It's been an odd and painful holiday season, and we're all ready for it to be over at my house. It has brought up nothing but painful memories and many, many tears.
In the midst of having a cold or flu (very unusual) and my other health issues (very normal for me), I've been doing quite a bit of reading and of setting up my new system for the new year. The 7-year-old MacBook Pro is going to Sean. Since my repairs on it not that long ago, it's working fine, certainly much better than his HP laptop, which is only a couple of years old. I just needed something with a little more oomph since I do practically everything in my life from this desk. I've set up a Mac Mini with a Bluetooth mouse and keyboard - all tiny little things. I also have an iPad that I carry around with me in a pink Neoprene sleeve. It has been my companion as I sit around miserably sniffling and blowing my nose. I watched a movie on it and have listened to a lot of music. I have yet to purchase any iBooks, but that will come in time, when I've finished reading the hard copy books on hand.
I'm just finishing up Mary Beth Chapman's book, Choosing to SEE, which is about how she and her famous husband Steven Curtis Chapman adopted three Chinese girls after having had three of their own children, set up a ministry to help other people who had the will but not the money or savvy to adopt internationally, and then lost their precious little Maria just after her 5th birthday to a tragic accident. Just before reading this book, I read Helen Brown's Cleo, which is about a cat who lived to be nearly 24 years old and who had come into this family's life just as their 9-year-old son was hit and killed by a car. The Chapman book I knew something about before reading it. The cat book was an impulse purchase while I was Christmas shopping. It took me by the stomach, I tell you. Both books have had a tremendous impact on me, but I think I'll have to clear my palate with something a little lighter before moving on to Dean Koontz' book, A Big Little Life, about his beloved Golden Retriever, Trixie. This is enough about loss for a little while.
I've been doing quite a bit of thinking, and I'm going back to church on Sunday. Once again, God has brought me to my knees, and I have cried out to Him for help. I have spent almost two years being very upset and angry with Him. I've been angry at people who, in His name, have tried to further their own interests in politics, economics, and ego. I've been on the receiving end of some of these people preaching hate. But it isn't God's fault. There will always be misguided people. There will always be loss and tragedy. And there will always be God. Be still and know that I am...He says.
I can't fault God for what Man does. And I can't go around being angry and hurt forever. This isn't to say I'm "all better," but I did feel some peace seeping back into my soul when I prayed. As Mary Beth Chapman said in her book, either it is all true or it is all a big, big lie. I'm choosing to believe it is true. I have no peace without my faith, and I need to have some peace again. If it's a big lie, oh well. I'll just spend the rest of my life peacefully believing a big lie and no harm done. If it's the truth, then I will find my daughter waiting for me on the other side in a kingdom of gold.

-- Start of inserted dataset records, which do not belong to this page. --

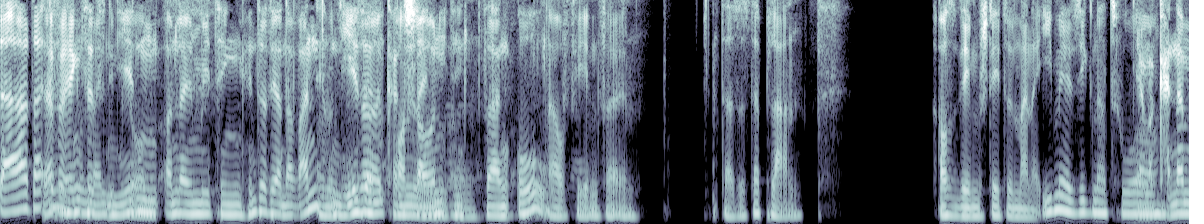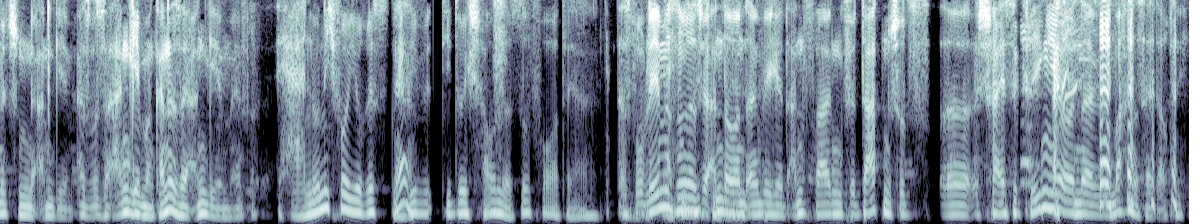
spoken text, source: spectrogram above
da, da ist Dafür es hängt es jetzt in Diplom. jedem Online-Meeting hinter dir an der Wand In und jeder kann schauen Online-Meeting. und sagen, oh, Auf jeden Fall. Das ist der Plan. Außerdem steht es in meiner E-Mail-Signatur. ja, man kann damit schon angeben. Also was angeben, man kann das ja angeben einfach. Ja, nur nicht vor Juristen. Ja. Die, die durchschauen das sofort, ja. Das Problem ist Ja, nur, dass wir wissen's andauernd irgendwelche Anfragen für Datenschutz-Scheiße kriegen hier und äh, wir machen das halt auch nicht.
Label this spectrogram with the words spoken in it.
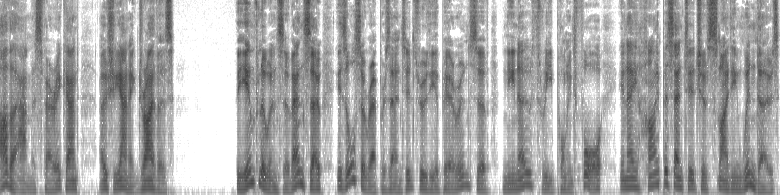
other atmospheric and oceanic drivers. The influence of ENSO is also represented through the appearance of Nino 3.4 in a high percentage of sliding windows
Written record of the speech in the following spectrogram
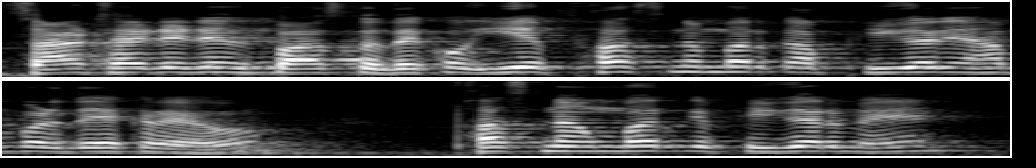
शार्ट साइटेडनेस पास का देखो, ये फ़र्स्ट नंबर का फिगर यहाँ पर देख रहे हो। फ़र्स्ट नंबर के फिगर में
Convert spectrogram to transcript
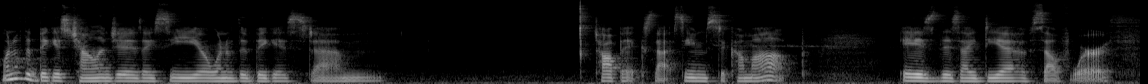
One of the biggest challenges I see, or one of the biggest um, topics that seems to come up, is this idea of self worth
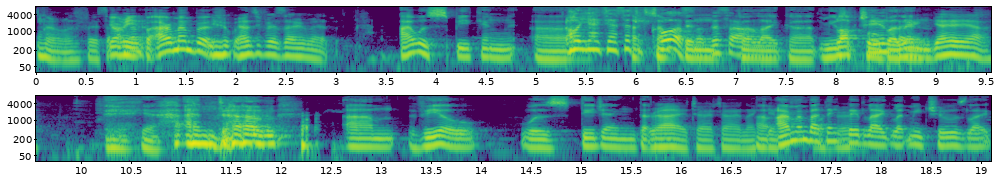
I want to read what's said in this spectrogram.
No, it was the first time. I mean, remember? I remember. when's the first time we met? I was speaking. Uh, Oh yes, yes, at of course. This, for um, like uh, music blockchain Berlin. thing. Yeah, yeah, yeah. Yeah, and um, um, Vio was DJing that. Right, right, right. And I, Uh, I remember. I think her. they'd like let me choose like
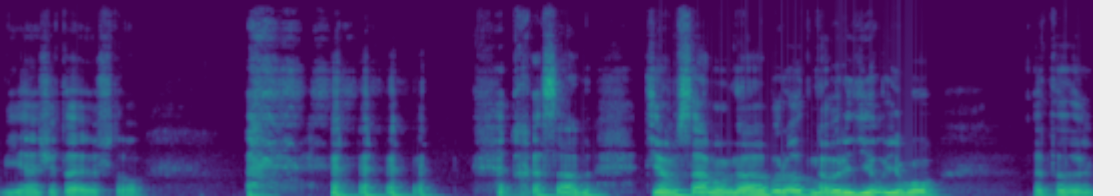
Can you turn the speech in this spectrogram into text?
я считаю, что Хасан тем самым, наоборот, навредил ему. Это,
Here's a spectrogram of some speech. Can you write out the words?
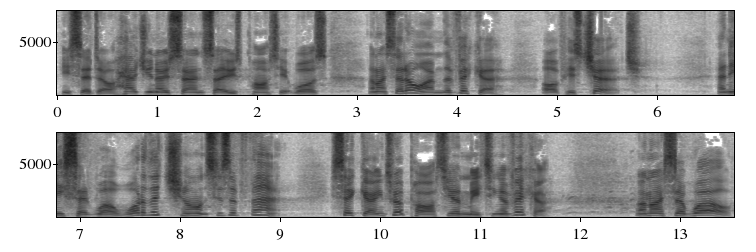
he said, Oh, how do you know so and so whose party it was? And I said, Oh, I'm the vicar of his church. And he said, Well, what are the chances of that? He said, Going to a party and meeting a vicar. And I said, Well,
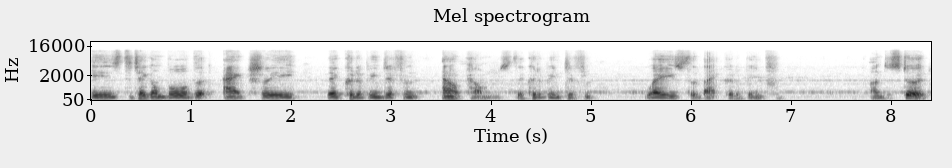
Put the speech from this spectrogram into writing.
is to take on board that actually there could have been different outcomes. There could have been different ways that that could have been understood.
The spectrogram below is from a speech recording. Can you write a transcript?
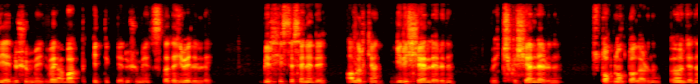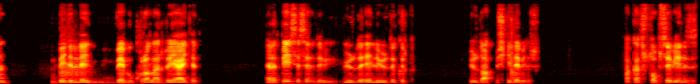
diye düşünmeyin veya baktık gittik diye düşünmeyin. Strateji belirleyin. Bir hisse senedi alırken giriş yerlerini ve çıkış yerlerini, stop noktalarını önceden belirleyin ve bu kurala riayet edin. Evet bir hisse senedi %50, %40, %60 gidebilir. Fakat stop seviyenizi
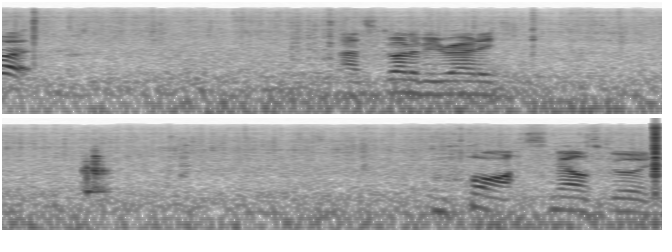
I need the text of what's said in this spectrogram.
Alright. That's got to be ready. Oh, smells good.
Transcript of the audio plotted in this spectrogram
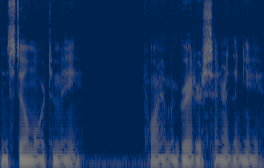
and still more to me, for I am a greater sinner than ye.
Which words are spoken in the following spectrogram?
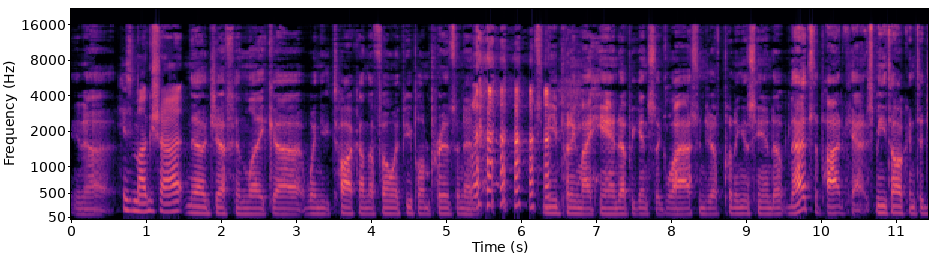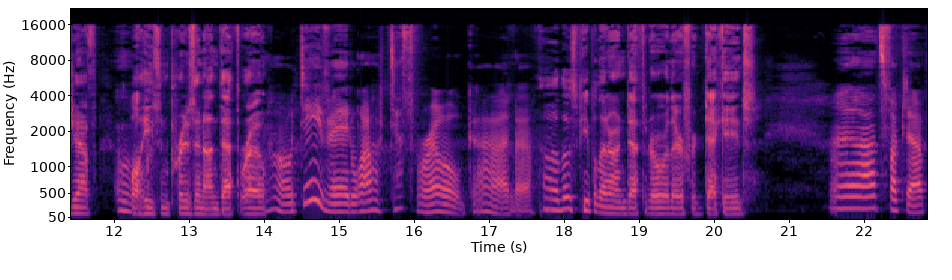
in a his mugshot. no Jeff in like uh, when you talk on the phone with people in prison and it's me putting my hand up against the glass and Jeff putting his hand up. That's the podcast. Me talking to Jeff while he's in prison on death row. Oh, David! Wow, death row. God, uh, Oh, those people that are on death row are there for decades. uh, that's fucked up.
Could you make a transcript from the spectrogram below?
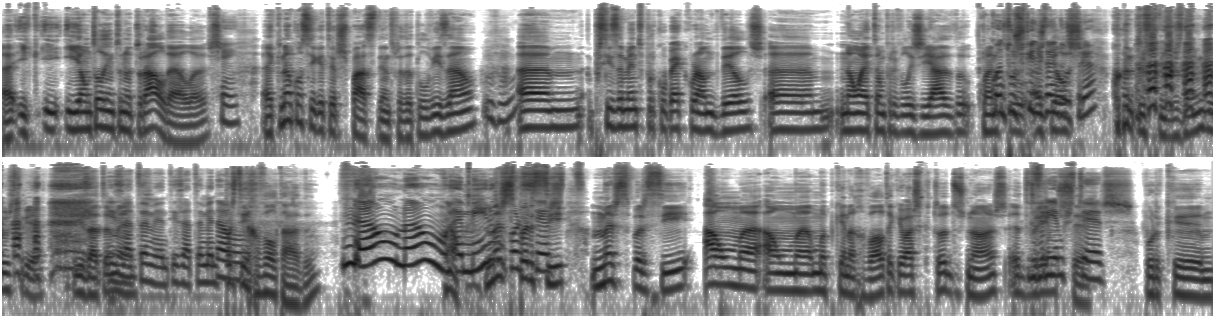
uh, e, e- e é um talento natural delas uh, que não consiga ter espaço dentro da televisão Uhum. um, precisamente porque o background deles um, não é tão privilegiado quanto, Quanto os filhos da aqueles- indústria? quanto os filhos da indústria exatamente, Exatamente, exatamente. Pareci revoltado Não, não, não, a mim não mas, se me pareci, pareceste. mas se pareci há, uma, há uma, uma pequena revolta que eu acho que todos nós deveríamos, Deveríamos ter. porque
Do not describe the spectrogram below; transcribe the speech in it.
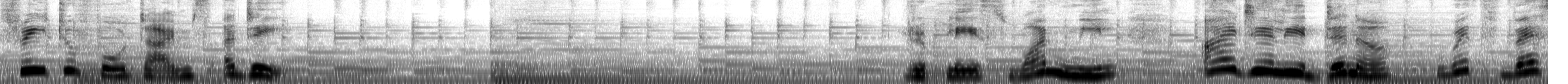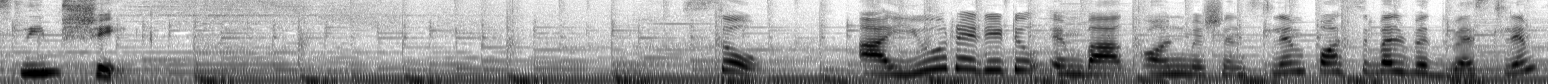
3 to 4 times a day. Replace one meal, ideally dinner, with Veslim shake. So, are you ready to embark on Mission Slim Possible with Veslim?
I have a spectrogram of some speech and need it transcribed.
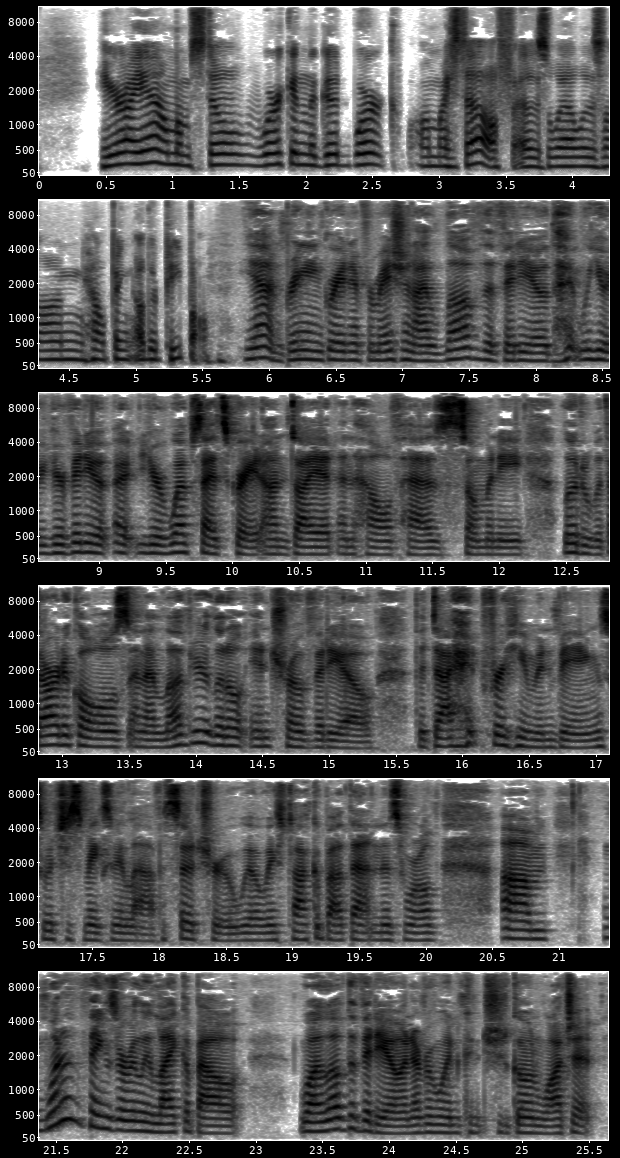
here I am. I'm still working the good work on myself as well as on helping other people. Yeah, and bringing great information. I love the video that your your video uh, your website's great on diet and health has so many loaded with articles and I love your little intro video, the diet for human beings, which just makes me laugh. It's so true. We always talk about that in this world. Um, one of the things I really like about well, I love the video and everyone can, should go and watch it.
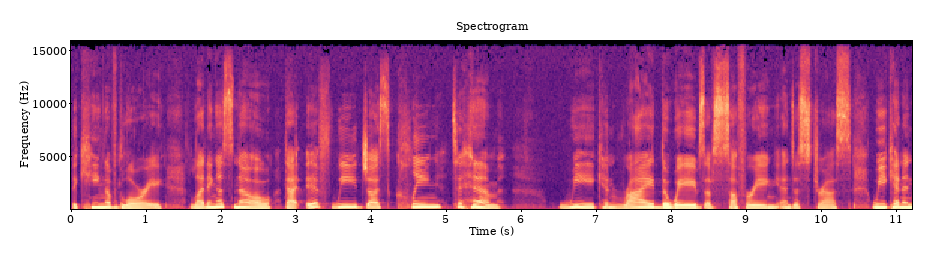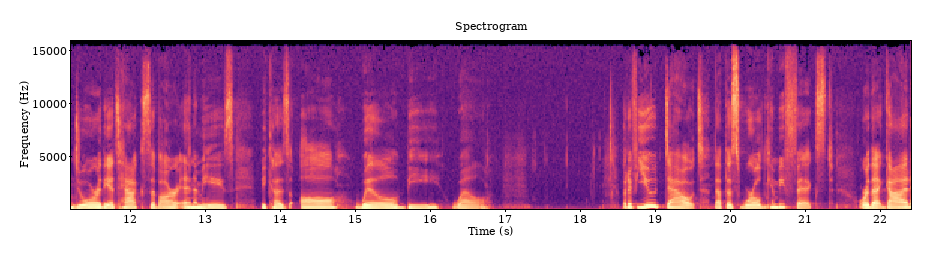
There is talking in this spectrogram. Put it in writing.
the King of glory, letting us know that if we just cling to him, we can ride the waves of suffering and distress. We can endure the attacks of our enemies because all will be well. But if you doubt that this world can be fixed, or that God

Mary Beth spoke of the "new normal" in their lives after Maria died. You can never go back to that place you were in before your child died. It no longer exists. You must, instead, find your new normal, your new center without your child. Like her, I don't want people to think I feel entitled to be in this place of self-pity. I don't want for there to be any reason for anyone to pity me or Paul or Sean. We wish we could go back to the normal we had before Stephanie died, but we can't. Instead, people have to take us as we are now, because there is no other way we can be.
I've seen Paul come to the end of himself these last couple of weeks. I knew the pain was in there, but he was doing such a great job of hiding it--well, it has all come spilling out. It's a good thing. And I don't mind looking my atheist ex in the eye and telling him, "I don't want to change how you believe, but I have to go back to what I believe. Please understand that and don't think I've dumbed myself down and don't mock my faith. This is what I need to believe in order to survive." And that is true. He has his beliefs, and they have to work for him. Mine have to work for me. If I return to my church and don't feel welcome, I'll find another one. I need to go find a community of believers again, because I know that God will use this loss for some greater purpose. I need to be outside my head again.
I wish you all a bright new year. I'm starting fresh. Hope you do, too.
Peace - D